DATA EXCERPTS Block Start

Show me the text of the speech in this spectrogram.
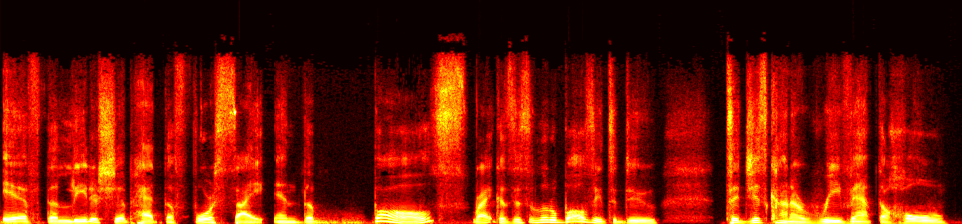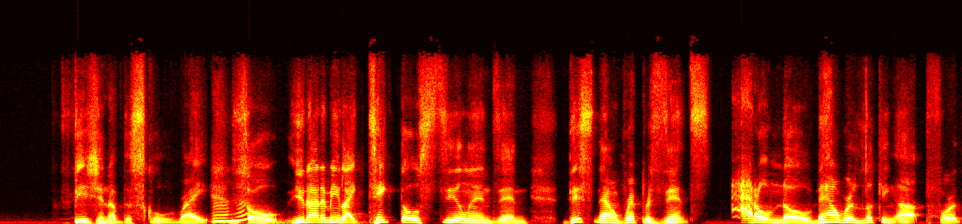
if the leadership had the foresight and the balls, right? Because it's a little ballsy to do, to just kind of revamp the whole vision of the school, right? Mhm. So you know what I mean? Like take those ceilings and this now represents. I don't know. Now we're looking up for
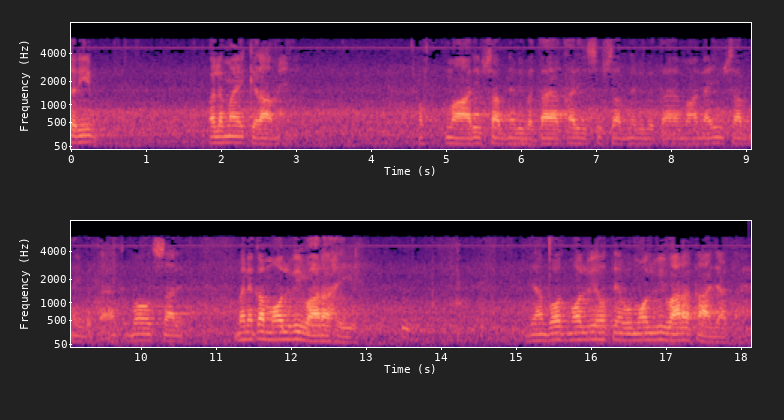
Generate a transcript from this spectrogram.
قریب علماء کرام ہیں۔ معارف صاحب نے بھی بتایا قاری یوسف صاحب نے بھی بتایا، ماں نعیم صاحب نے بھی بتایا، تو بہت سارے۔ میں نے کہا، مولوی وارہ ہے یہ۔ جہاں بہت مولوی ہوتے ہیں، وہ مولوی وارہ کہا جاتا ہے۔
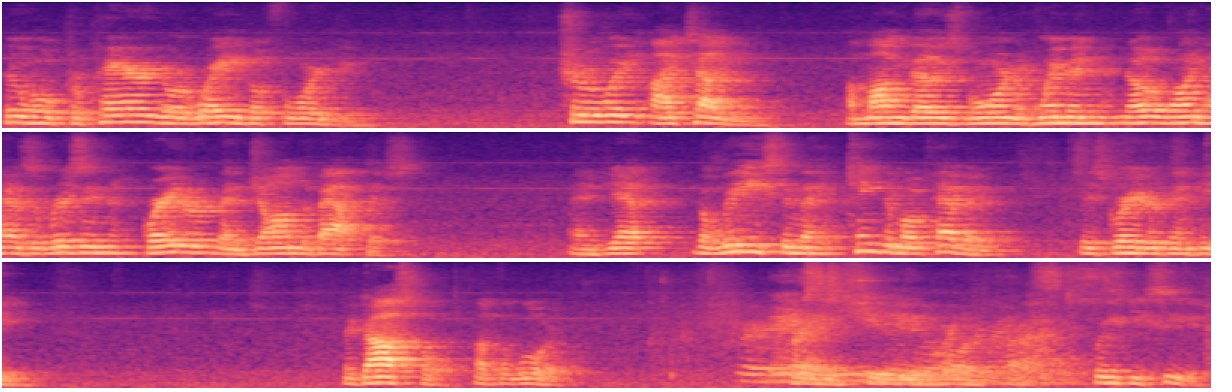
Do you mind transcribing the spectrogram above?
who will prepare your way before you. Truly, I tell you, among those born of women, no one has arisen greater than John the Baptist. And yet, the least in the kingdom of heaven is greater than he. The gospel of the Lord. Praise, Praise to you, Lord Christ. Please be seated.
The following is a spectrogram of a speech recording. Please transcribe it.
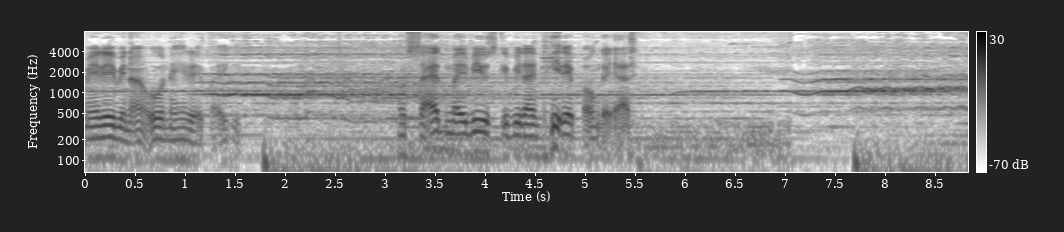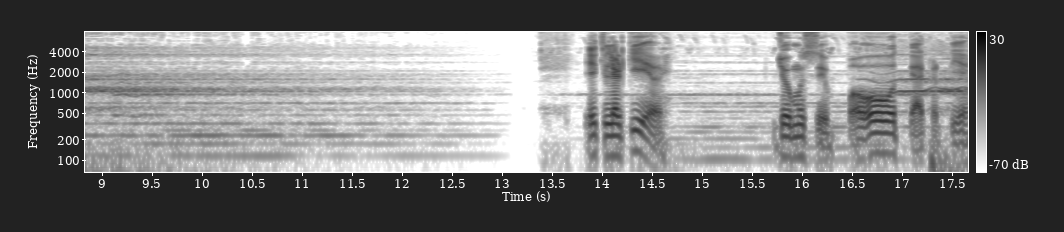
मेरे बिना वो नहीं रह पाएगी। और शायद मैं भी उसके बिना नहीं रह पाऊँगा यार। एक लड़की है, जो मुझसे बहुत प्यार करती है।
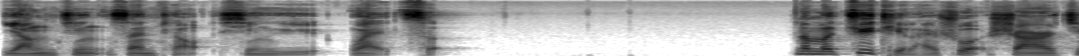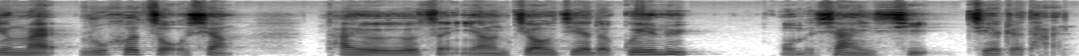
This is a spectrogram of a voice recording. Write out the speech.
阳经三条行于外侧。那么具体来说，十二经脉如何走向，它又有怎样交接的规律？我们下一期接着谈。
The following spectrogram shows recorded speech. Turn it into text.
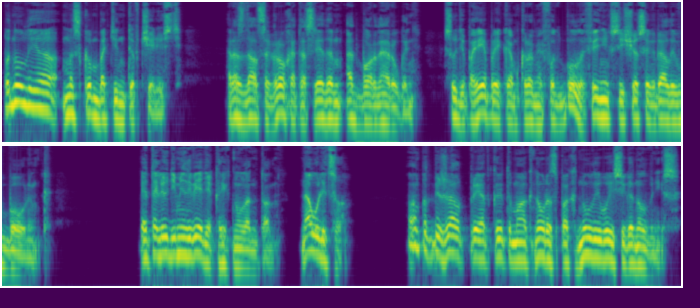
пнул ее мыском ботинка в челюсть. Раздался грохот, а следом отборная ругань. Судя по репликам, кроме футбола, Феникс еще сыграл и в боулинг. «Это люди медведя!» — крикнул Антон. «На улицу!» Он подбежал к приоткрытому окну, распахнул его и сиганул вниз.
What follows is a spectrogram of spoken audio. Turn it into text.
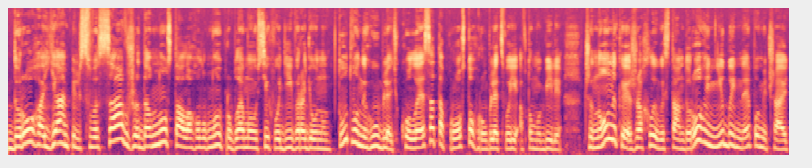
Дорога Ямпіль-Свиса вже давно стала головною проблемою усіх водіїв району. Тут вони гублять колеса та просто гроблять свої автомобілі. Чиновники жахливий стан дороги ніби й не помічають,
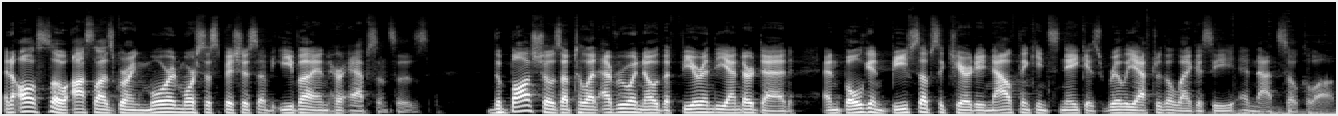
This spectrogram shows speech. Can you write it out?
and also Asla is growing more and more suspicious of Eva and her absences. The boss shows up to let everyone know the fear and the end are dead, and Volgin beefs up security, now thinking Snake is really after the legacy and not Sokolov.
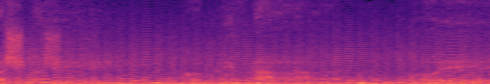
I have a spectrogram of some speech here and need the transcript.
lâche comme les flammes. Voici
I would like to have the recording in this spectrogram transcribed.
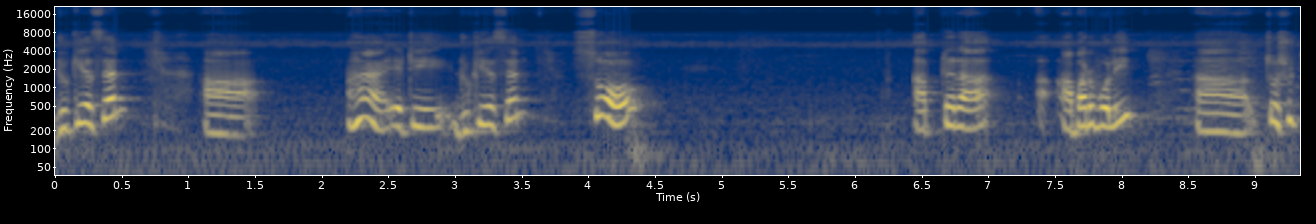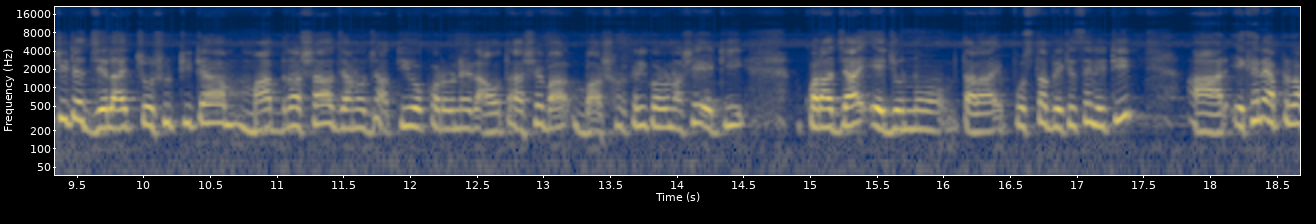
ঢুকিয়েছেন। হ্যাঁ এটি ঢুকিয়েছেন। সো আপনারা আবার বলি চৌষট্টিটা জেলায় চৌষট্টিটা মাদ্রাসা যেন জাতীয়করণের আওতা আসে বা বা সরকারিকরণ আসে এটি করা যায়। এই জন্য তারা প্রস্তাব রেখেছেন এটি। আর এখানে আপনারা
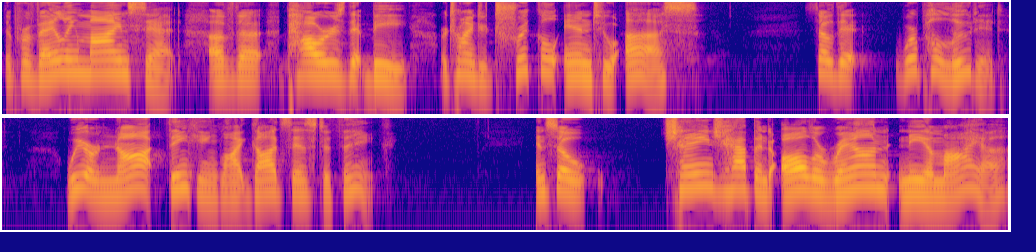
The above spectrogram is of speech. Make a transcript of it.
the prevailing mindset of the powers that be are trying to trickle into us so that we're polluted. We are not thinking like God says to think. And so Change happened all around Nehemiah,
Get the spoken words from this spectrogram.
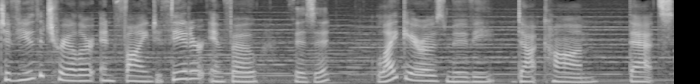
To view the trailer and find theater info, visit likearrowsmovie.com. That's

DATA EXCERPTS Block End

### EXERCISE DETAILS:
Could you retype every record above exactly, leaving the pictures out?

### ANSWER FOR THE TASK:
Show me the text of the speech in this spectrogram.
if the leadership had the foresight and the balls, right? Because it's a little ballsy to do, to just kind of revamp the whole vision of the school, right? Mhm. So you know what I mean? Like take those ceilings and this now represents. I don't know. Now we're looking up for
Generate a transcript from this spectrogram.
قریب علماء کرام ہیں۔ معارف صاحب نے بھی بتایا قاری یوسف صاحب نے بھی بتایا، ماں نعیم صاحب نے بھی بتایا، تو بہت سارے۔ میں نے کہا، مولوی وارہ ہے یہ۔ جہاں بہت مولوی ہوتے ہیں، وہ مولوی وارہ کہا جاتا ہے۔
Do you mind transcribing the spectrogram above?
who will prepare your way before you. Truly, I tell you, among those born of women, no one has arisen greater than John the Baptist. And yet, the least in the kingdom of heaven is greater than he. The gospel of the Lord. Praise, Praise to you, Lord Christ. Please be seated.
The following is a spectrogram of a speech recording. Please transcribe it.
मेरे बिना वो नहीं रह पाएगी। और शायद मैं भी उसके बिना नहीं रह पाऊँगा यार। एक लड़की है, जो मुझसे बहुत प्यार करती है।
This is a spectrogram of a voice recording. Write out the speech.
阳经三条行于外侧。那么具体来说，十二经脉如何走向，它又有怎样交接的规律？我们下一期接着谈。
The following spectrogram shows recorded speech. Turn it into text.
пнул ее мыском ботинка в челюсть. Раздался грохот, а следом отборная ругань. Судя по репликам, кроме футбола, Феникс еще сыграл и в боулинг. «Это люди медведя!» — крикнул Антон. «На улицу!» Он подбежал к приоткрытому окну, распахнул его и сиганул вниз.
What follows is a spectrogram of spoken audio. Turn it into text.
Дорога Ямпіль-Свиса вже давно стала головною проблемою усіх водіїв району. Тут вони гублять колеса та просто гроблять свої автомобілі. Чиновники жахливий стан дороги ніби й не помічають,
This spectrogram shows speech. Can you write it out?
and also Asla is growing more and more suspicious of Eva and her absences. The boss shows up to let everyone know the fear and the end are dead, and Volgin beefs up security, now thinking Snake is really after the legacy and not Sokolov.
I have a spectrogram of some speech here and need the transcript.
lâche comme les flammes. Voici
I would like to have the recording in this spectrogram transcribed.
ঢুকিয়েছেন। হ্যাঁ এটি ঢুকিয়েছেন। সো আপনারা আবার বলি চৌষট্টিটা জেলায় চৌষট্টিটা মাদ্রাসা যেন জাতীয়করণের আওতা আসে বা বা সরকারিকরণ আসে এটি করা যায়। এই জন্য তারা প্রস্তাব রেখেছেন এটি। আর এখানে আপনারা
The above spectrogram is of speech. Make a transcript of it.
the prevailing mindset of the powers that be are trying to trickle into us so that we're polluted. We are not thinking like God says to think. And so Change happened all around Nehemiah,
Get the spoken words from this spectrogram.
To view the trailer and find theater info, visit likearrowsmovie.com. That's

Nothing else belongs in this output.